Complying With Other States’ Workers’ Compensation Requirements:
It is the duty of
every North Dakota employer whose business operations extend into other
jurisdictions to comply with the workers’ compensation requirements of that jurisdiction.
North Dakota employers who do not ensure their compliance with the other
states’ workers compensation requirements run the risk of being uninsured in
Typically, an employer who does not ensure compliance
with other states’ workers’ compensation requirements
is unaware that they would be considered uninsured
in another state until an employee files a claim
for benefits in another state. After an employee
files the claim, an inquiry may be made as to the
status of the employer’s workers' compensation coverage
in that other state. If a North Dakota employer
is deemed uninsured in that other state, the financial
repercussions in premium and penalties are potentially
Reciprocal Agreements Between States:
WSI currently has reciprocal
agreements with seven states across the country. These states are: Idaho,
Montana, Oregon, South Dakota, Utah, Washington and Wyoming (see contact
information below). These reciprocal
agreements allow your North Dakota employees to work in those states on a
temporary basis without purchasing workers’ compensation coverage in those
The reciprocal agreements for each state vary and may include exclusions. These agreements
must be requested by the employer and be approved before becoming effective. Therefore, the employers need to contact
WSI before assuming they have WSI coverage for their employees working in these
states. WSI has jurisdiction over a
claim arising under a reciprocal agreement.
State of Idaho
317 Main Street
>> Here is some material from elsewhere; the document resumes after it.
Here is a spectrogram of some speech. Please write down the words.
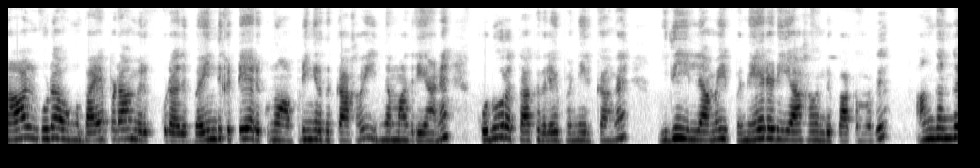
நாள் கூட அவங்க பயப்படாம இருக்கக்கூடாது பயந்துகிட்டே இருக்கணும் அப்படிங்கிறதுக்காகவே இந்த மாதிரியான கொடூர தாக்குதலை பண்ணியிருக்காங்க. இது இல்லாம இப்ப நேரடியாக வந்து பார்க்கும்போது அங்கங்க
Boise ID 93920
(Employer Compliance Department):
Phone: (208) 334-6000
Fax: (208) 334-2321
Montana Department of Labor & Industry
Employment Relations Division-Standard Bureau
PO Box 8011
Helena MT 59604-8011
Phone: (406) 444-6532
Fax: (406) 444-3465
Oregon’s Workers Compensation Board
Compliance Division, Registration Section
L & I Building
Salem Or 97130
Phone: (503) 947-7815
South Dakota Department of Labor
Division of Labor & Management
700 Governors Drive
Pierre SD 57501-2277
Phone: (605) 773-3681
Fax: (605) 773-4211
State of Utah
PO Box 146610
Salt Lake City UT 84414-6610
Phone: (801) 530-6800
Fax: (801) 530-6804
State of Washington
Department of Labor & Industries
General Administration Building
Olympia WA 98504
Phone: (360) 902-4817
State of Wyoming
Employment Tax Division
1510 East Pershing Boulevard
Cheyenne WY 82002
Phone: (307) 777-6763
Fax: (307) 777-5298
It is critical to
remember that coverage with WSI cannot
replace required coverage with another state. It is the employer’s
responsibility to determine whether coverage needs to be secured in other
jurisdictions. North Dakota employers are best served by presenting their
employment situations to each state in which their employees may travel or
conduct business prior to having
employees working in that state.
Issues of extraterritorial coverage must be addressed on a case-by-case-basis.
Our Employer Services Department is available to assist employers in
relation to any coverage situations they may encounter. Please call
(701) 328-3800 or 1-800-777-5033 for assistance.